By Yury Shupilov


Increased natural disasters of late- such as flooding and wildfires, have prompted a rewrite of Canada’s building code. The new regulations are poised to take effect in 2025.

As climate change intensifies, the risk of disruptive environmental changes will become a bigger risk unless concrete carbon-reducing policies are implemented nationwide. Without these changes, damages linked to natural disasters could cost Canada $300 billion over the next decade.

An official report released this month urges for new design infrastructure which would protect residents from extreme climate warming. These include regulations on how concrete is mixed, roofing standards, and building materials.

The new legislation will be the “first substantive” move towards more environmentally friendly building code.

What will change?

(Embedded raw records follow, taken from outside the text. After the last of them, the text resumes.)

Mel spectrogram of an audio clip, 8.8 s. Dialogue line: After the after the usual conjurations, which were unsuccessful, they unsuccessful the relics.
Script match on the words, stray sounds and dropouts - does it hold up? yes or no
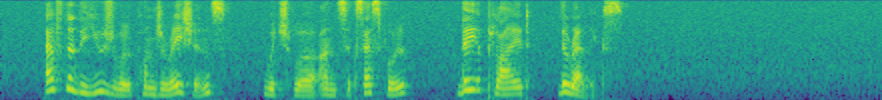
no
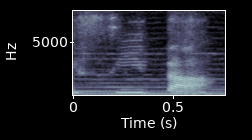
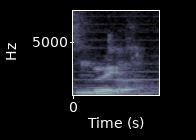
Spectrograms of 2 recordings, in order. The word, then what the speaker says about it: Sita: Yeah, because the T is a little bit silent, I guess, or it sounds like a D. So it's like Sita, but I do mean to say Sita.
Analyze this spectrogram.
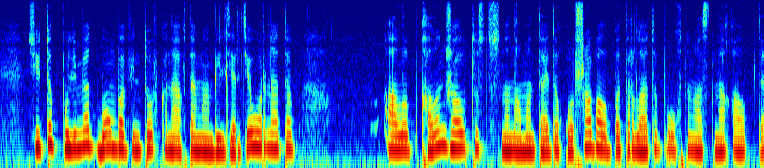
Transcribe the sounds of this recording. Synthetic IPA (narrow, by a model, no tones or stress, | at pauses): sʏjt̪ɪp̚b̥ulʲimʲo̞t̪̚bo̞mbavʲint̪o̞fkanəaft̪o̞mobʲijld̪e̞ɾd̪e̞wo̞ɾnɑt̪əp̚ | ɑlˠəpqʰɑlˠənʒɑwt̪ʰʊst̪ʰʊ̥sənɑnɑmɑnt̪ɑjd̪əqʰo̞ɾʃɑpɑlˠəp̚bət̪əɾlˠɑt̪əpwoqə̥t̪əɴɑst̪ənɑqʰɑlˠəp̚t̪ə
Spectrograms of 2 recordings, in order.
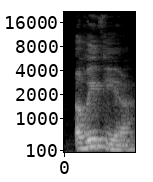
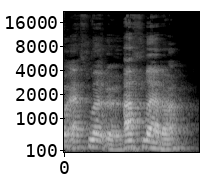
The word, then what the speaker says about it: Athleta: So Allison Felix, she's actually another Olympiad, partnered with Alethea, is that how you say it? Oh, Athleta, to make sure that women who are Olympics?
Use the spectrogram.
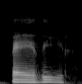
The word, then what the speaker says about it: pedir: Nada, pedir, verdad.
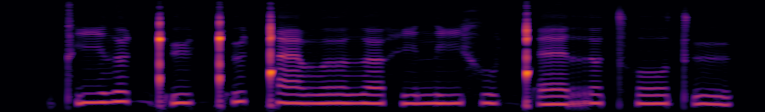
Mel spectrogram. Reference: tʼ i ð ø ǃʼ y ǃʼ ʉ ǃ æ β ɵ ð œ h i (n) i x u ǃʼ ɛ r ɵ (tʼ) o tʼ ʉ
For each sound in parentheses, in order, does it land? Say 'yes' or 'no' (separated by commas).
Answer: yes, no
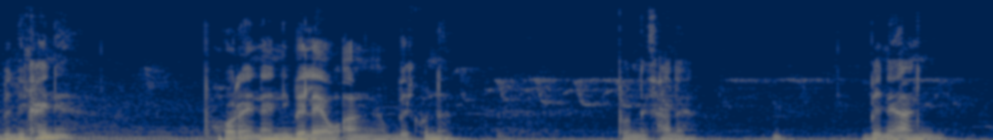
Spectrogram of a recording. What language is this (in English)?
Bodo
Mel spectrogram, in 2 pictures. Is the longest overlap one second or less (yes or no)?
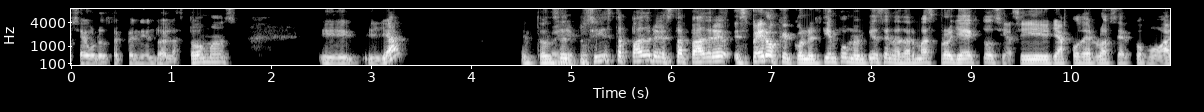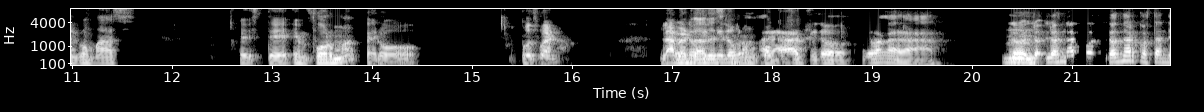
no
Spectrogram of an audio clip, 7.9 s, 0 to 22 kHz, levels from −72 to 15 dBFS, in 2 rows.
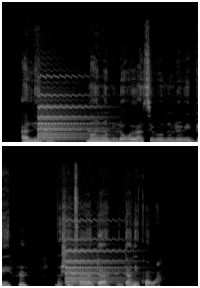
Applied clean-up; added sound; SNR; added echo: none; Organ; 1 dB; none.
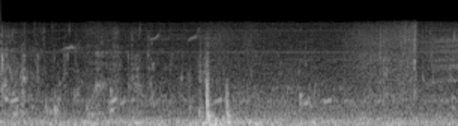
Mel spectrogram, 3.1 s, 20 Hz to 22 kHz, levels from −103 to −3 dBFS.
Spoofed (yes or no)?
no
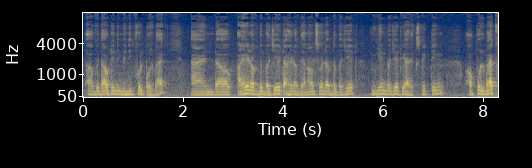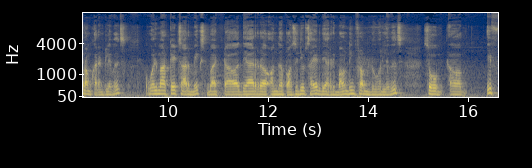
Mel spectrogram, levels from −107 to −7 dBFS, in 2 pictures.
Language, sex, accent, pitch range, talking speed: English, male, Indian, 120-145 Hz, 175 wpm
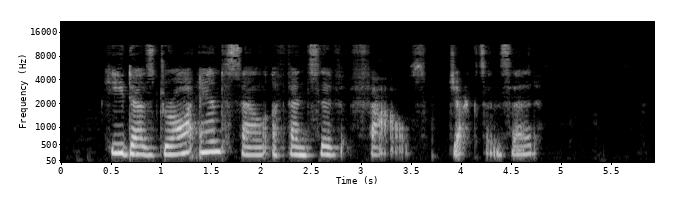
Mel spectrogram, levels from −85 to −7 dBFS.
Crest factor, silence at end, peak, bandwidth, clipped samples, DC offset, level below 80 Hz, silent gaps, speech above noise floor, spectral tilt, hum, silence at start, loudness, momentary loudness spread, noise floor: 18 dB; 1.2 s; -12 dBFS; 11.5 kHz; under 0.1%; under 0.1%; -72 dBFS; none; 49 dB; -4.5 dB/octave; none; 0.45 s; -27 LUFS; 13 LU; -76 dBFS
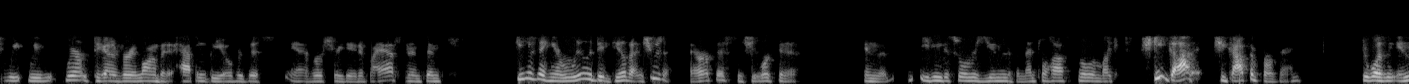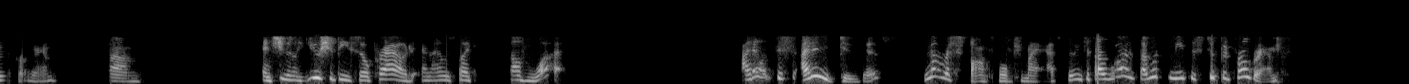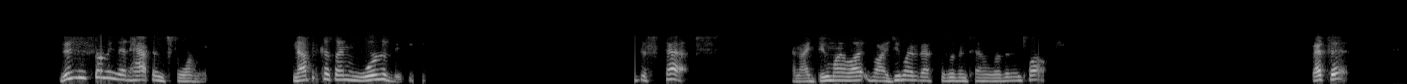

  • New green design rules for buildings will become standard by 2025.
  • Roofs will need to be certified for protection against extreme weather events.
  • Concrete pavement will need to improve to mitigate flooding.
  • New standards will be implemented for basement flood protection.
  • New climate resilience for existing stormwater systems will be developed.

Provincial and territorial governments will determine whether specifics of the National Building Code are applied in their jurisdictions.

Measures against flooding 

Natalia Moudrak, director of climate resilience at the University of Waterloo’s Intact Centre, writes in the report that flooding is the biggest challenge for homeowners in Canada.

When floods hit Toronto city in 2018,  the average cost to affected homeowners was $43,000.

The construction industry could face changes in the code, such as mandating backflow preventers in new homes, and building developments outside of flood plains or attaching new shingles to the roof.

Air quality Management refers to all activities related to improving air quality, and protecting human health and the environment from harmful effects of air pollution that are undertaken by regulatory authorities.

Taking action to reduce air pollution will help improve the health of the province’s citizens, address the government’s air quality targets, preserve our environment and enhance our economic competitiveness.

Understanding the source, location and types of emissions in an area is valuable and allows communities to develop targeted actions that can improve air quality in a region. For example, for regions with high particulate matter emissions in the winter, open burning and woodstove emissions could be targeted for reduction, thereby improving local air quality. Air Quality Management is a collaborative effort been multiple stakeholders in a community. Information from data assessment, emissions inventory, and modelling results are often used to build a plan of action to reduce priority contaminants in a region.